This similarity raisesimportant ethical questions about our use of them. More monkeys are used in Dane County than in any city or other county in the United States. More monkeys are used in Madison than in any European nation.

How many monkeys are used?

Figures on the use of animals in laboratories are never up-to-date. The data is reported to the United States Department of Agriculture by the facilities using them, and then, eventually, the USDA reports to the public.

The numbers of monkeys represented in the graphs here come from multiple sources: The USDA/APHIS Animal Care Annual Report of Activities for Fiscal Year 2007, Appendix 1 (the most current data available; current numbers are likely higher.) USDA/APHIS annual reports for Covance and UW-Madison. And, The need for non-human primates in biomedical research, production and testing of products and devices. European Commission Scientific Committee on Health and Environmental Risks (SCHER), 2009.

Where are the monkeys?

The simple answer is that they are hidden.

The three largest populations are at Covance, the Wisconsin National Primate Research Center, and the Harlow Primate Psychology Laboratory.

Covance at 3301 Kinsman Boulevard near the Dane County Regional Airport, reported using 7,313 monkeys in 2007. Most, if not all, were wild-captured. The US Department of Fish and Wildlife Service's live primate importation records from January 1 to June 30, 2009, list Covance as the number one importer of monkeys.

Only two companies imported more that 1000 monkeys during that seven month period. 5,577 were imported by Covance (most of these animals probably ended up here in Dane County, and 2,648 were imported by Boston-based Charles River.

Wisconsin National Primate Research Center at 1220 Capitol Court, just off Regent St, is part of the University of Wiscosnin-Madison. Most of the monkeys used at the primate center are from their breeding program. The primate center reported in 2008, that it had 1,570 monkeys on hand.

Harlow Primate Psychology Lab at 22 North Charter Street, just a few feet away from the primate center, is also a part of UW-Madison.
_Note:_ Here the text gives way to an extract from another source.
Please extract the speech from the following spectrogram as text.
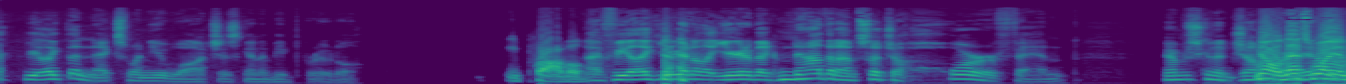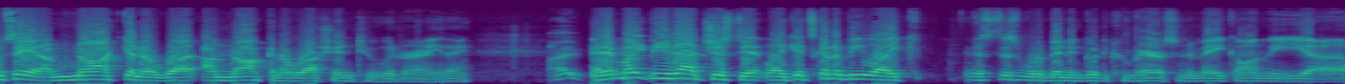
I feel like the next one you watch is gonna be brutal. You probably I feel like you're gonna like you're gonna be like now that I'm such a horror fan, I'm just gonna jump. No, right that's why into I'm saying I'm not gonna ru- I'm not gonna rush into it or anything. I And it might be that just it. Like it's gonna be like this. This would have been a good comparison to make on the uh,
In 2006, they reported having 500 monkeys on hand.

How are the monkeys used?

At Covance, most of the monkeys are used in short-term terminal studies. Covance is a contractor that conducts drug and product toxicity experiments for pharmaceutical, chemical, and consumer product manufacturers. Their clients and the details of what they do are highly guarded secrets.

On two occasions, undercover investigators have videotaped the daily activities inside Covance monkey labs. One was in Virginia and the other was in Germany. These videos are available on the Internet.

Most of the monkeys used by Covance are probably killed within a few months of their arrival.

At UW-Madison, at both the primate center and at the Harlow lab, some of the monkeys are killed shortly after being experimented on, but many are used for years on end. See the list of experiments here.

Unlike Covance, some (sometimes many) details of the experiments at the university are available to the public. One way to find out about these experiments is to use the National Institutes of Health's on-line search engine: RePORTER.

What can we do?

Every citizen who cares about this issue can make a difference. Start by subscribing to the Alliance e-alerts, and keep an eye on our current issues page.